Spanish cop show draws acclaim and anger for portrayal of riot police
Madrid Letter: Antidisturbios offers a hard-hitting view of modern-day Spain
Antidisturbios: ‘In the series we are treated like virtual criminals, ’one policeman complained
Spain’s television output and its riot police may not appear to have a great deal in common, but take a closer look and there are at least some similarities. With each on a tight budget and having fostered a reputation for a lack of subtlety, over the years they have each been derided, and even reviled, by many.
But a new TV series has helped challenge such perceptions on the way to becoming a runaway commercial and critical hit. Antidisturbios (or Riot Police) is a mini-series that follows the fortunes of a six-member police unit after an eviction they are called out to enforce goes horribly wrong. As the internal affairs department investigates, it becomes apparent that something more powerful and sinister is afoot.
They snort cocaine, stalk ex-girlfriends, suffer panic attacks and hernias and generally struggle with the strain of everyday life
A string of hyper-realistic set-piece scenes runs through the six-part series, including the eviction itself and an adrenalin-packed pitched battle between officers and French football fans outside the Bernabéu stadium in Madrid. The personal lives of the police are also explored through fine central performances, such as that of Spanish-Armenian actor Hovik Keuchkerian, who plays the world-weary, avuncular senior officer of the unit, Patrick Criado as a young hothead, and Vicky Luengo, playing the obsessive, Serpico-like agent investigating them.
Beyond the shields, batons and alpha male banter of their day job, we see a more personal side to the riot police as they snort cocaine, stalk ex-girlfriends, suffer panic attacks and hernias and generally struggle with the strain of everyday life.
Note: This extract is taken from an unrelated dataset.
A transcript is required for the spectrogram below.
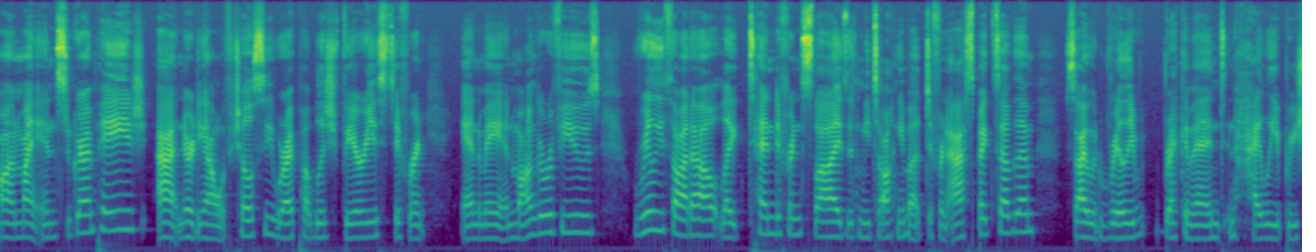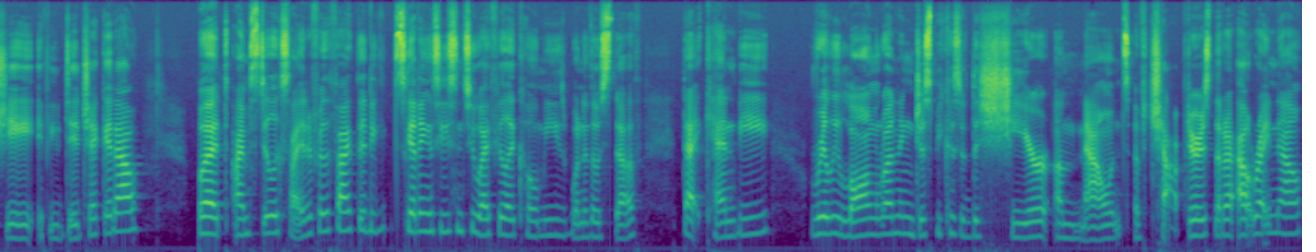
on my Instagram page at Nerding Out with Chelsea, where I publish various different anime and manga reviews. Really thought out like 10 different slides of me talking about different aspects of them. So I would really recommend and highly appreciate if you did check it out. But I'm still excited for the fact that it's getting a season two. I feel like Komi is one of those stuff that can be really long running just because of the sheer amount of chapters that are out right now.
Raises the bar
It makes for outstanding viewing. Antidisturbios, which is broadcast by Movistar+, raises the bar for Spanish television and holds its own in the company of the best English-language series currently on subscription platforms.
It also offers a nuanced insight into a police unit that has frequently been in the public eye in recent years but whose members have been widely regarded as little more than violent tools of the state.
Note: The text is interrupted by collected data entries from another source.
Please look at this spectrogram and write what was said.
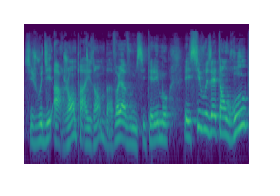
Si je vous dis argent, par exemple, bah voilà, vous me citez les mots. Et si vous êtes en groupe,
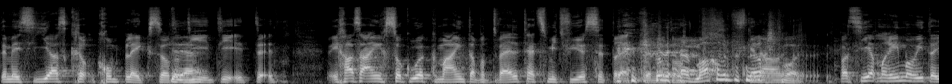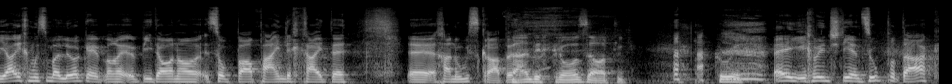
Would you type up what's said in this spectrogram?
der Messias-Komplex, oder ja. die, die, die ich habe es eigentlich so gut gemeint, aber die Welt hat es mit Füßen getreten. Machen wir das genau. nächste Mal. Passiert mir immer wieder. Ja, ich muss mal schauen, ob, man, ob ich da noch so ein paar Peinlichkeiten äh, kann ausgraben kann. Fände ich grossartig. Cool. Hey, ich wünsche dir einen super Tag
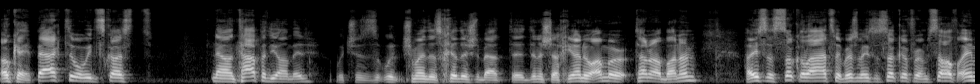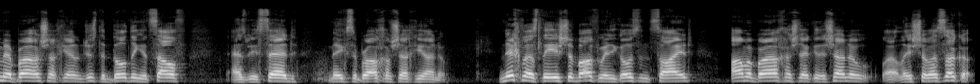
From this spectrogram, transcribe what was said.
Okay, back to what we discussed now on top of the Amid, which is what Shemai does Chiddush about the Din Shachianu Amar Tanra Abanan. Haisa Sukkah a person makes a sukkah for himself. Aimer Bracha Shachianu, just the building itself, as we said, makes a bracha of Shachianu. Nichlas Leishabaf, when he goes inside, Amar Bracha Shekidishanu uh, Leishabah Sukkah.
“It’s a group of professionals who are so hated and controversial,” the 39-year-old director of the series, Rodrigo Sorogoyen, told The Irish Times. “Unfortunately, over the last 10 years or so, they have become more and more well-known, for reasons that we are all familiar with.”
The police’s now-notorious charges into peaceful indignados demonstrators in Madrid, in 2011, is one example. The shocking scenes of baton-wielding agents in Catalonia attacking unarmed voters in 2017 is another.
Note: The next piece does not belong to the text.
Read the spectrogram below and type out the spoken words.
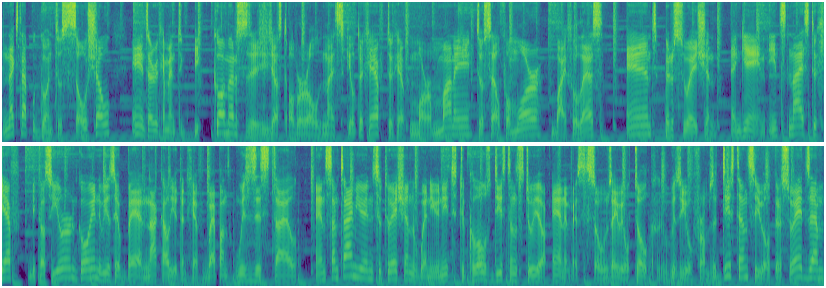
Next up we're going to social. And I recommend to pick commerce, this is just overall nice skill to have, to have more money, to sell for more, buy for less, and persuasion. Again, it's nice to have, because you're going with your bare knuckle, you don't have weapons with this style, and sometimes you're in a situation when you need to close distance to your enemies, so they will talk with you from the distance, you will persuade them,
The series casts the police as the unloved puppets of higher powers who obey orders even when those are driven by greed, rather than justice
Sorogoyen saw a challenge in exploring the human beings behind such brutal actions. But he, Isabel Peña and Eduardo Villanueva, with whom he co-wrote the script, also found an opportunity to tell a wider story about contemporary Spain.
“We were interested in the story of the riot police but then we saw that these people are right at the bottom of the pile,” the director said. “And as we looked up above them we started writing about corrupt former police officers, about real estate corruption, about under-the-counter politics. And we realised that we wanted to tackle all that stuff.”
The series casts the police as the unloved puppets of higher powers who obey orders even when those are driven by greed, rather than justice. With dozens of corruption scandals in Spain in recent years, there was plenty of raw material from which to draw.
The character of Revilla, a former police officer whose behind-the-scenes string-pulling makes or breaks the careers of politicians and officials, seems to be rooted in real life. Even his beard and flat cap resemble those of José Manuel Villarejo, an ex-cop currently awaiting trial whom the Spanish media credits with running a massive deep-state apparatus.
“What really interests the creators [of this series] is rummaging around in the sewers of power,” noted El Periódico newspaper, in one of many enthusiastic reviews the Spanish press has given Antidisturbios.
However, despite the acclaim, some police organisations and their members have attacked the series. The SUP police union described it as “humiliating and defamatory”, while the JUPOL union said it was “absolute garbage”.
“In the series we are treated like virtual criminals,” one policeman told Diario Sur newspaper, as he complained about the handful of scenes in which characters drink heavily or take drugs.
Such responses seem to misunderstand the intention of Antidisturbios, which is to avoid the moral simplicity of pitting goodies against baddies. They also fail to realise that, after years of being stigmatised, this is a sympathetic, human portrayal of Spain’s riot police.
“We never wanted to insult anyone,” said Sorogoyen. “On the contrary, after making this series the biggest sensation it left us with was one of . . . I wouldn’t want to use the word pity, but certainly concern for the riot police.”